Good Steps Against Unpaid Internships
The New York Times—Editorial Board
The National Association of Colleges and Employers reported last year that nearly half of the internships taken by college students in the class of 2013 were unpaid. Many of these arrangements (often temporary, low-level jobs with dubious educational merit) may violate federal labor guidelines, which say that unpaid internships at for-profit companies must be “for the benefit of the intern” and that the employer may not derive an “immediate advantage from the activities of the intern.” Yet colleges, through their career sites, frequently end up promoting internships that disregard these guidelines.
Two prominent universities in New York recently announced that they were tightening their policies on unpaid internships. In February, New York University said it would explicitly instruct employers posting on its job site to follow the Labor Department’s guidelines and to indicate that they are in compliance. (The university also clarified that it weeds out obvious noncompliant postings.)
Columbia University already had a similar warning on its career site. Last month, it said it would stop giving out “registration credit” (R credit) to students in internships. Those credits did not count toward a degree, and mostly functioned as a fig leaf for employers, who could pretend that the credit somehow justified not paying for a student’s work.
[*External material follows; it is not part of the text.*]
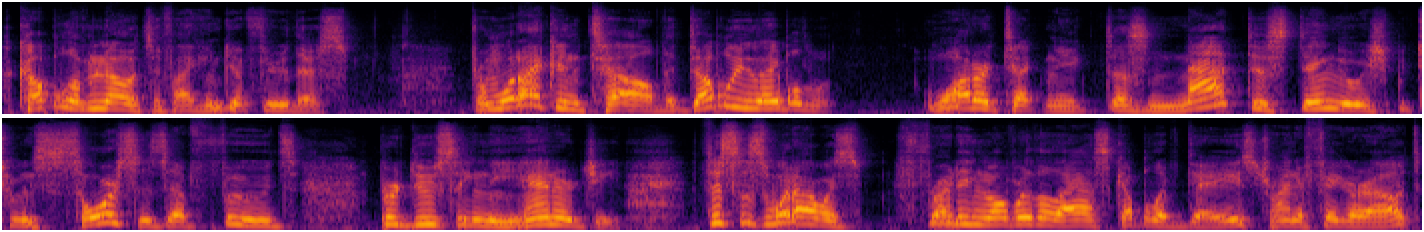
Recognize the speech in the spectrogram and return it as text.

Columbia’s new policy brings it into line with other Ivy League colleges like Harvard, Yale and Dartmouth that do not give R credits, and ahead of many other universities. In the past few years, exploited interns have started suing their employers, and a high-profile case against Fox Searchlight Pictures was decided last year in the plaintiffs’ favor. But American universities have largely stayed quiet or even defended the practice. On this issue, Columbia and N.Y.U. are setting good examples.